* _Records provided_:
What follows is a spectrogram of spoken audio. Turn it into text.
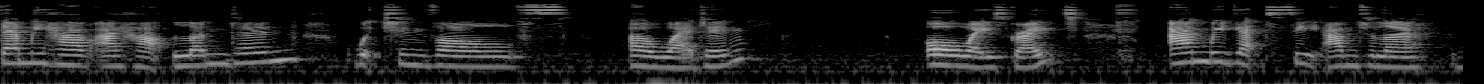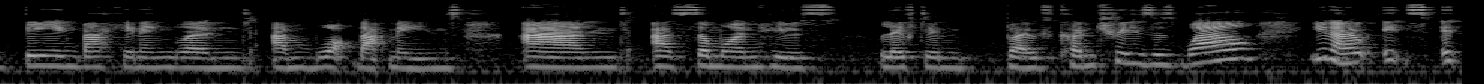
then we have I Heart London, which involves a wedding. Always great. And we get to see Angela being back in England and what that means. And as someone who's lived in both countries as well. You know, it's it,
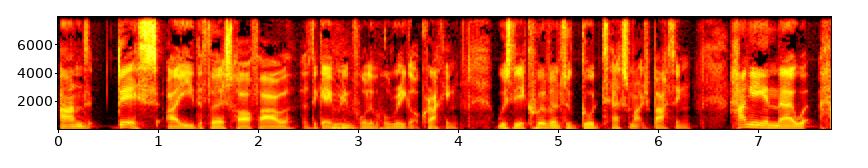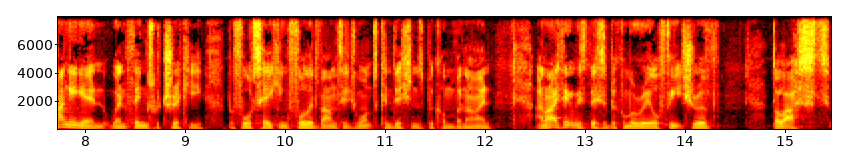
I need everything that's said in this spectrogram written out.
and this, i.e., the first half hour of the game mm-hmm. before Liverpool really got cracking, was the equivalent of good Test match batting, hanging in there, hanging in when things were tricky before taking full advantage once conditions become benign. And I think this this has become a real feature of the last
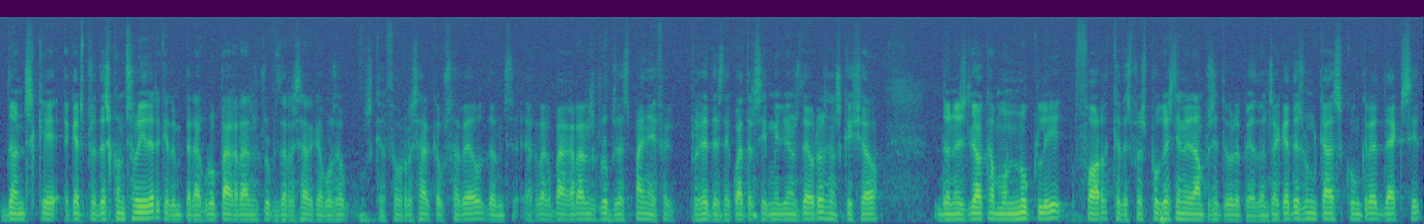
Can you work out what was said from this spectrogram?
doncs que aquests projectes Consolider, que eren per agrupar grans grups de recerca, vos, els que feu recerca ho sabeu, doncs agrupar grans grups d'Espanya i fer projectes de 4 o 5 milions d'euros, doncs que això donés lloc a un nucli fort que després pogués generar un projecte europeu. Doncs aquest és un cas concret d'èxit,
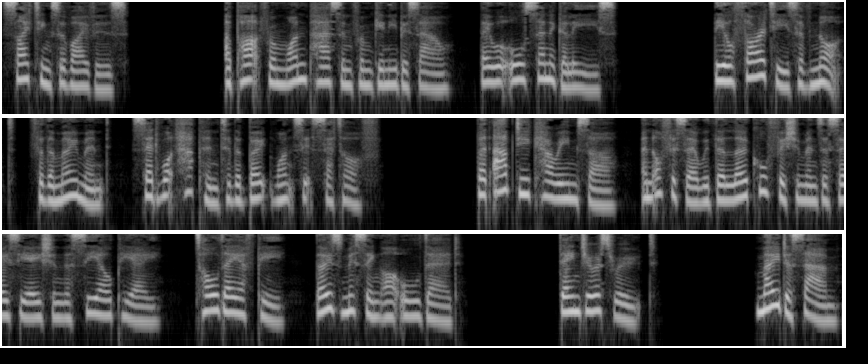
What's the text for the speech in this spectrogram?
citing survivors. Apart from one person from Guinea-Bissau, they were all Senegalese. The authorities have not, for the moment, said what happened to the boat once it set off. But Abdou Karim Sarr, an officer with the local Fishermen's Association the CLPA, told AFP, those missing are all dead. Dangerous route. Moda Samb,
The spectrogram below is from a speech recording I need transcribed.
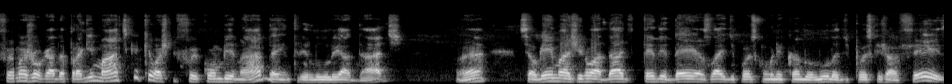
Foi uma jogada pragmática que eu acho que foi combinada entre Lula e Haddad, né? Se alguém imagina o Haddad tendo ideias lá e depois comunicando o Lula depois que já fez,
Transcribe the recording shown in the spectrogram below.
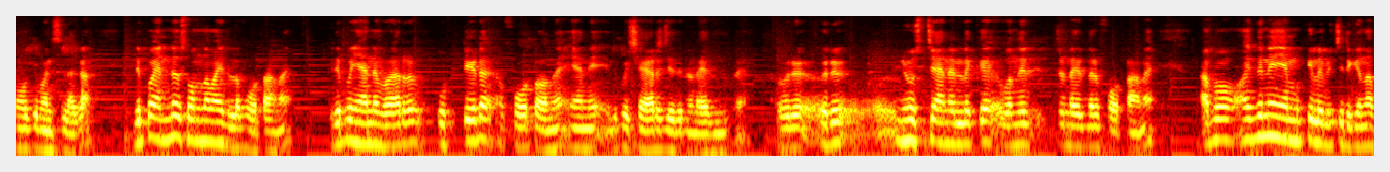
നോക്കി മനസ്സിലാക്കാം. ഇതിപ്പോൾ എന്റെ സ്വന്തമായിട്ടുള്ള ഫോട്ടോ ആണ്. ഇതിപ്പോൾ ഞാൻ വേറൊരു കുട്ടിയുടെ ഫോട്ടോ ആണ് ഞാൻ ഇതിപ്പോൾ ഷെയർ ചെയ്തിട്ടുണ്ടായിരുന്നത്. ഒരു ഒരു ന്യൂസ് ചാനലിലേക്ക് വന്നിട്ടുണ്ടായിരുന്ന ഒരു ഫോട്ടോ ആണ്. അപ്പോൾ ഇതിന് നമുക്ക് ലഭിച്ചിരിക്കുന്ന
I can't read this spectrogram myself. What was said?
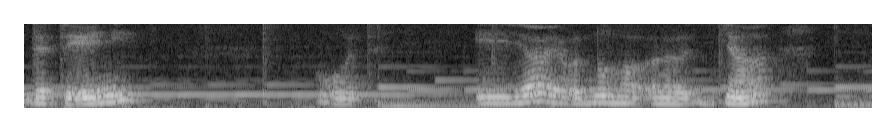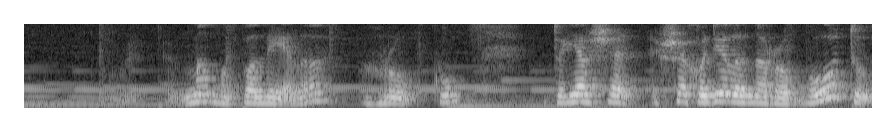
дитині. От. І я одного е, дня мама палила грубку, то я ще, ще ходила на роботу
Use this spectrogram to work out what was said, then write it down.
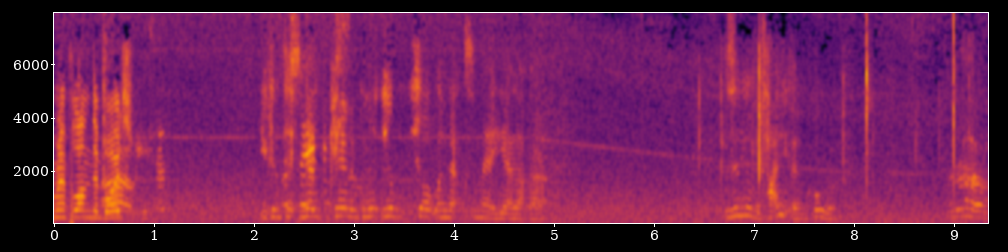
Coming in for landing, boys. Oh, you can take no, same- Kevin, take the short one next to me. Yeah, that one. There's another Titan. Cool. no.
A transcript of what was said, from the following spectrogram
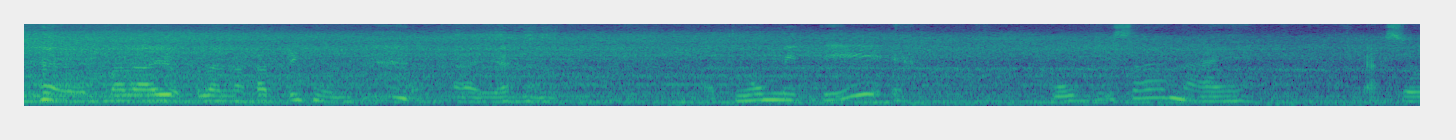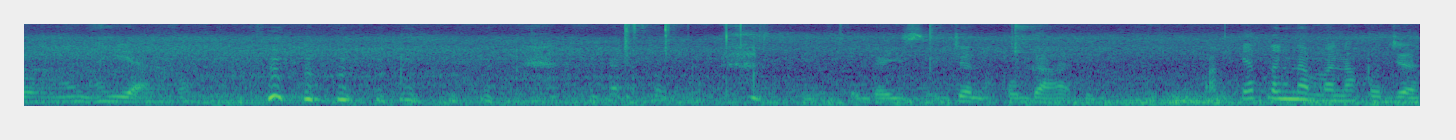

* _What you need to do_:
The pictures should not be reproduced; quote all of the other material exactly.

* _Answer section_:
What follows is a spectrogram of spoken audio. Turn it into text.
then we have I Heart London, which involves a wedding. Always great. And we get to see Angela being back in England and what that means. And as someone who's lived in both countries as well. You know, it's it,
I need everything that's said in this spectrogram written out.
and this, i.e., the first half hour of the game mm-hmm. before Liverpool really got cracking, was the equivalent of good Test match batting, hanging in there, hanging in when things were tricky before taking full advantage once conditions become benign. And I think this this has become a real feature of the last
Can you work out what was said from this spectrogram?
doncs que aquests projectes Consolider, que eren per agrupar grans grups de recerca, vos, els que feu recerca ho sabeu, doncs agrupar grans grups d'Espanya i fer projectes de 4 o 5 milions d'euros, doncs que això donés lloc a un nucli fort que després pogués generar un projecte europeu. Doncs aquest és un cas concret d'èxit,
What's the text for the speech in this spectrogram?
citing survivors. Apart from one person from Guinea-Bissau, they were all Senegalese. The authorities have not, for the moment, said what happened to the boat once it set off. But Abdou Karim Sarr, an officer with the local Fishermen's Association the CLPA, told AFP, those missing are all dead. Dangerous route. Moda Samb,
The spectrogram below is from a speech recording I need transcribed.
Foi uma jogada pragmática que eu acho que foi combinada entre Lula e Haddad, né? Se alguém imagina o Haddad tendo ideias lá e depois comunicando o Lula depois que já fez,
Transcribe the recording shown in the spectrogram below.
നോക്കി മനസ്സിലാക്കാം. ഇതിപ്പോൾ എന്റെ സ്വന്തമായിട്ടുള്ള ഫോട്ടോ ആണ്. ഇതിപ്പോൾ ഞാൻ വേറൊരു കുട്ടിയുടെ ഫോട്ടോ ആണ് ഞാൻ ഇതിപ്പോൾ ഷെയർ ചെയ്തിട്ടുണ്ടായിരുന്നത്. ഒരു ഒരു ന്യൂസ് ചാനലിലേക്ക് വന്നിട്ടുണ്ടായിരുന്ന ഒരു ഫോട്ടോ ആണ്. അപ്പോൾ ഇതിന് നമുക്ക് ലഭിച്ചിരിക്കുന്ന
I can't read this spectrogram myself. What was said?
дитині. От. І я одного е, дня мама палила грубку, то я ще, ще ходила на роботу
Use this spectrogram to work out what was said, then write it down.
Coming in for landing, boys. Oh, you can take no, same- Kevin, take the short one next to me. Yeah, that one. There's another Titan. Cool. no.
A transcript of what was said, from the following spectrogram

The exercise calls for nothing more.